CONTRACT BREWING COMPANY: A contract brewery is one that hires another brewery to produce its beer – known as the producer-brewery – and/or a brewery with limited capacity that hires another brewery to produce additional quantities of its beer. A contract brewery handles the marketing, sales, and distribution of its beer, while the brewing and packaging of its beer is left to its producer-brewery.

Contract brewing is often the quickest and least expensive route to starting a new beer company. Most contract breweries pay flat fees to its producer-brewery based on a number of barrels produced. The benefits are clear: a contract brewery can build its brand without the difficult and time-consuming process of acquiring state and federal brewing licenses and none of upfront capital costs associated with the construction of a brewing facility.

A similar business model is that of an “alternating proprietorship,” or “altprop” for short.  While the BA does not designate an alternating proprietorship as a specific craft beer segment, the term is used by the TTB to describe an arrangement in which two or more people share the physical premises of a brewery. In most cases, an alternating proprietorship represents a contract in which an existing brewery with excess brewing capacity rents space and equipment to a tenant brewer, often a new entrant into the beer business.

REGIONAL CRAFT BREWERY: A regional craft brewery produces between 15,000 and 6,000,000 barrels of beer annually. With a growing number of microbreweries increasing production and expanding into new distribution territories, the number of regional craft breweries is on the rise, yet the segment is still the smallest within the craft beer industry. Nevertheless, these larger operations represent the largest sales growth for craft beer, so much so that the Brewers Association created what has come to be known as “The Sam Adams Provision.”

Up until 2011, the Brewers Association based the production ceiling for a craft brewery on a 1976 tax code which defined “a small brewery” as one that produced less than 2 million barrels of beer per year. By 2010, however, the Boston Beer Company (BBC), the largest craft brewery in the country and manufacturer of Samuel Adams beer, was approaching 2 million barrels of production, with expectations that it would exceed that amount within a short number of years.
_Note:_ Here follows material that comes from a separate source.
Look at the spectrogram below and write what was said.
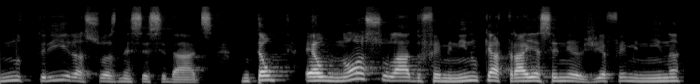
nutrir as suas necessidades. Então, é o nosso lado feminino que atrai essa energia feminina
While the BA refuted claims that it was changing its definition of craft beer in response to the growth of BBC, on December 20, 2010, the BA’s board of directors voted to alter the BA’s designation of “small” craft brewer to refer to “any independent brewery that produces up to 6 million barrels of traditional beer.” Notably, BBC is currently – and has always been – the only craft brewery that produces over 1 million barrels of beer.